The Republican Party has abandoned any serious approach to the nation’s biggest problems, economic or otherwise. It may be resurgent, but it’s not a serious party. That leaves only the Democrats, a party that once championed working people and the poor, but has long since lost its way.

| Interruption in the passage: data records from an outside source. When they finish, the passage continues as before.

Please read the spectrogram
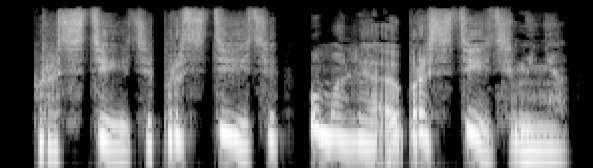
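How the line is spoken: Inconsolable sobbing. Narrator (Russian): Безутешно зарыдала Одетта

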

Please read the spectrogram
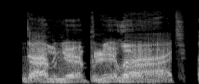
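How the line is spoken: Gruff growl. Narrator (Russian): рыкнул глава селекционеров

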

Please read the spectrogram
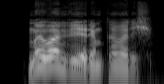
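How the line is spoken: Plain. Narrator (Russian): сказал Белецкий

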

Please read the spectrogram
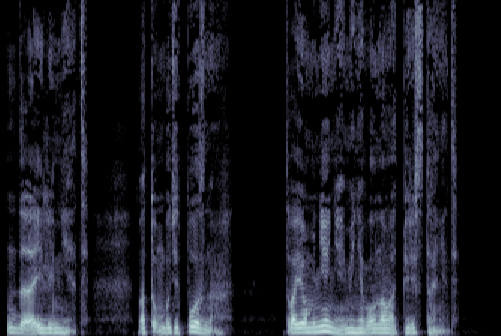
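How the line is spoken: Hoarse question. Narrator (Russian): хрипло поинтересовался Игорь

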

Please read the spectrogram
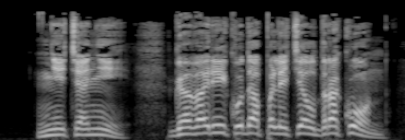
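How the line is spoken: Impatient shout. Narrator (Russian): в нетерпении прокричал старший слуга

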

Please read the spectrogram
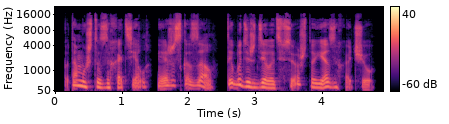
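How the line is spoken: Lazy reply. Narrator (Russian): лениво ответил он

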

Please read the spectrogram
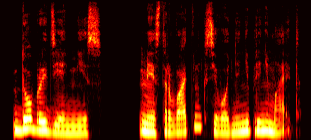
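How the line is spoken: Pointedly polite, cold. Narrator (Russian): подчеркнуто вежливо, но холодно произнес

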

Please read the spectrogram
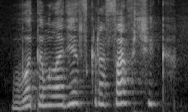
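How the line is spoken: Pleasant voice, no accent. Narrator (Russian): приятным голоском, безо всякого акцента, сказала Афродита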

That note on a preoccupation with deficit reduction taking center stage really seems fitting for the Canadian context. It was the big government message of the week, with "second coming Stock" moving into the limelight. Yet what is the government doing to address job creation? The stimulus has yet to bear fruit in improving employment numbers. The original framing of Economic Action Plan job creation was 265,000 jobs by the end of 2010 in the January 2009 budget, with 2007 measures cited as bolstering the number to the 265,000 job level. The government job creation estimate was narrowed to 220,000 jobs by the end of 2010 in the September 2009 economic update. In the December 2009 economic update, the government didn't make any new projections, referring to the 220,000 September estimate as being "...consistent with recent areas of strength in the economy," such as consumer and business confidence, consumer spending. The actual job creation numbers from the stimulus remain a mystery, however, with no answers from the government. This will be something to watch in the March 4th budget, job creation projections this year in light of the aforementioned already promised numbers.

The most recent Bank of Canada forecast, issued Friday, is of "gloomy" growth and talk is that reducing the 8.5 % unemployment rate is unlikely, despite government rhetoric and the numbers cited in the economic updates. They're good at rhetoric, the Economic Action Plan ads, at untold and unknowable cost, are back on our television screens. But the gap between rhetoric and action? Still seems to be a problem. Youth unemployment in Canada, similar to the stats Herbert cites, is a pressing issue, hitting a 30-year high in 2009. Yet the talk from government is largely deficit reduction.

All this is to say that Herbert's conclusion, "they still don't get it," is one that could fairly be pointed at the Harper government as well. Throw in a three month break from Parliament, it doesn't help the perception.